- [What is being asked]: Produce an exact copy of all the data below, dropping every image.
......
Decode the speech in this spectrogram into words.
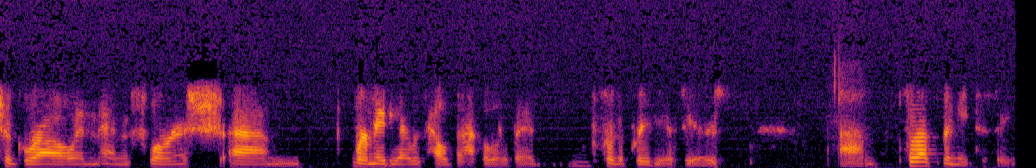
to grow and, and flourish, um, where maybe I was held back a little bit for the previous years. Um, so that's been neat to see.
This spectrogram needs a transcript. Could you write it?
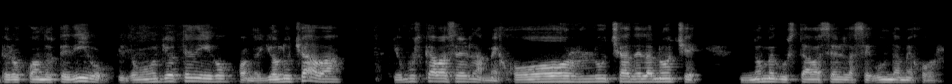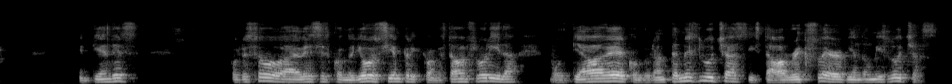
Pero cuando te digo, y como yo te digo, cuando yo luchaba, yo buscaba hacer la mejor lucha de la noche no me gustaba ser la segunda mejor. ¿Entiendes? Por eso a veces cuando yo siempre, cuando estaba en Florida, volteaba a ver con, durante mis luchas y estaba Ric Flair viendo mis luchas.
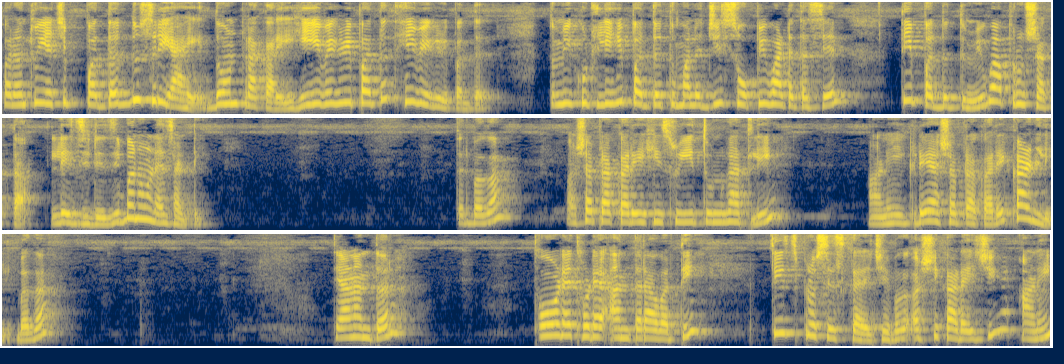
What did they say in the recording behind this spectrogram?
परंतु याची पद्धत दुसरी आहे. दोन प्रकारे. ही वेगळी पद्धत ही वेगळी पद्धत. तुम्ही कुठलीही पद्धत तुम्हाला जी सोपी वाटत असेल ती पद्धत तुम्ही वापरू शकता लेझी डेझी बनवण्यासाठी. तर बघा. अशा प्रकारे ही सुई इथून घातली आणि इकडे अशा प्रकारे काढली बघा. त्यानंतर थोड्या थोड्या अंतरावरती तीच प्रोसेस करायची. बघा अशी काढायची आणि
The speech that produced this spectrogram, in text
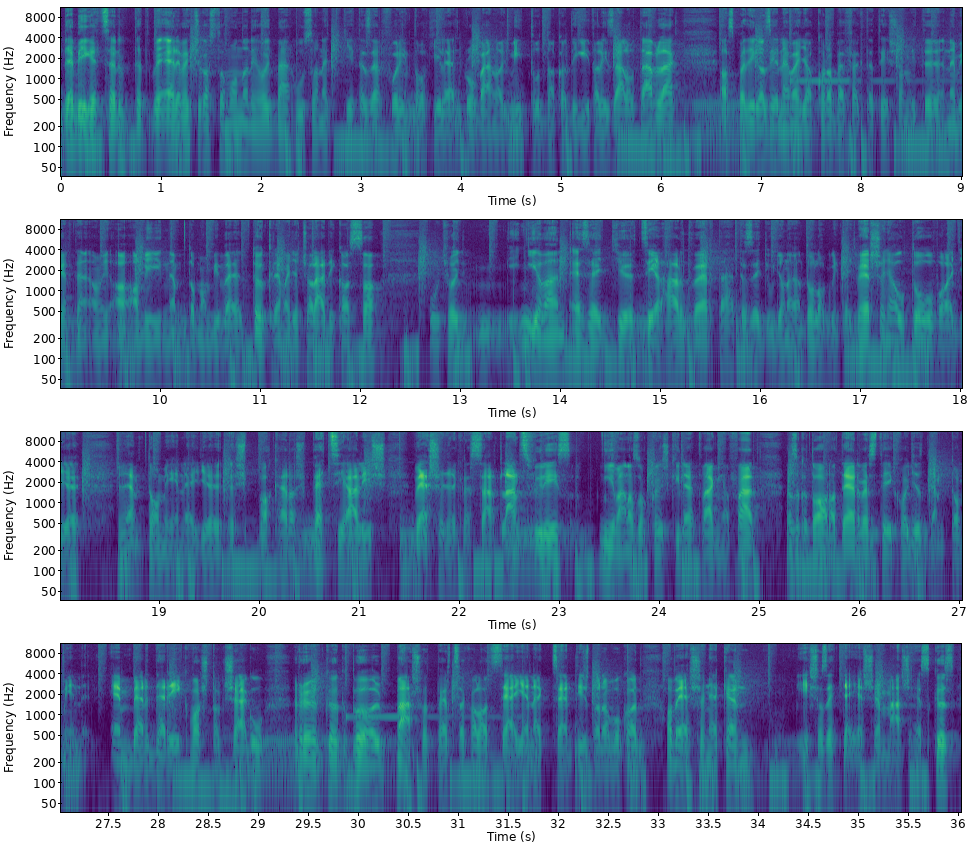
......
- [Answer for this exercise]:
Decode the speech in this spectrogram into words.
to grow and, and flourish, um, where maybe I was held back a little bit for the previous years. Um, so that's been neat to see.
This spectrogram needs a transcript. Could you write it?
Pero cuando te digo, y como yo te digo, cuando yo luchaba, yo buscaba hacer la mejor lucha de la noche no me gustaba ser la segunda mejor. ¿Entiendes? Por eso a veces cuando yo siempre, cuando estaba en Florida, volteaba a ver con, durante mis luchas y estaba Ric Flair viendo mis luchas.
What did they say in the recording behind this spectrogram?
परंतु याची पद्धत दुसरी आहे. दोन प्रकारे. ही वेगळी पद्धत ही वेगळी पद्धत. तुम्ही कुठलीही पद्धत तुम्हाला जी सोपी वाटत असेल ती पद्धत तुम्ही वापरू शकता लेझी डेझी बनवण्यासाठी. तर बघा. अशा प्रकारे ही सुई इथून घातली आणि इकडे अशा प्रकारे काढली बघा. त्यानंतर थोड्या थोड्या अंतरावरती तीच प्रोसेस करायची. बघा अशी काढायची आणि
The speech that produced this spectrogram, in text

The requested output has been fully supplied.